This man, ladies and gentleman, is Benjamin Ingram. Unfortunately, as I watched his baller dance moves last night, it was with a hint of sorrow at the fact that this night was in his honor, as he will be leaving the greatest city in America – Baltimore – in a few short weeks.

Google searches on Ben don’t turn up the man that you are looking for. Our Ben is not a sportscaster in Mississippi. Neither of these two photos show our Ben:

(although I did have to do some investigative work on the first since that seemed like it was taken in the correct era)
(although that song is pretty sexy so if we could arrange maybe some sort of trade….?)

So who is Baltimore Ben? Let me tell you.

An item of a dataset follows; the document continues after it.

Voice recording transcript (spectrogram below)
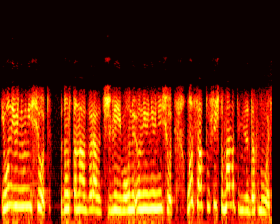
и он ее не унесет, потому что она в два раза тяжелее его, он, он ее не унесет. Он стал тушить, чтобы мама просто не задохнулась.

Baltimore Ben is the man you see who, at the end of the winter, metaphorphisizes himself into one of the fastest runners in the state. He is the man who you may find doing oval workouts on a square track. When you see a young runner with an obscure disease getting beat at his own 5K…you know he was beat by our Ben. Ben lives his life with the introspection of a wise old owl, and yet acts with the reckless abandonment of a college kid. Our Ben knows how to have a good time….and has left that good time in front of Zero’s house.
Okay, okay, enough with the jokes. Although everything I have said in the above paragraphs is true, Ben is greater than the sum of those parts. He has been a great friend and training partner to myself and the group here in Baltimore, and we will miss him. We’ll probably miss Kendra more, but are happy that at least she will now be able to sleep peacefully, without worries of Ben getting drunk and sneaking out of the house in the middle of a blizzard to run to the bar.
Okay, now really, enough with the jokes. Ben, you know all the times I have poked fun at you here have been in jest, and I wish you and Kendra the best in the mountains of the Shenandoah (que the Deliverence theme….). I am sure we will see you often, and I expect your time on the trail portion at JFK next year to be faster than at least half of the women’s times.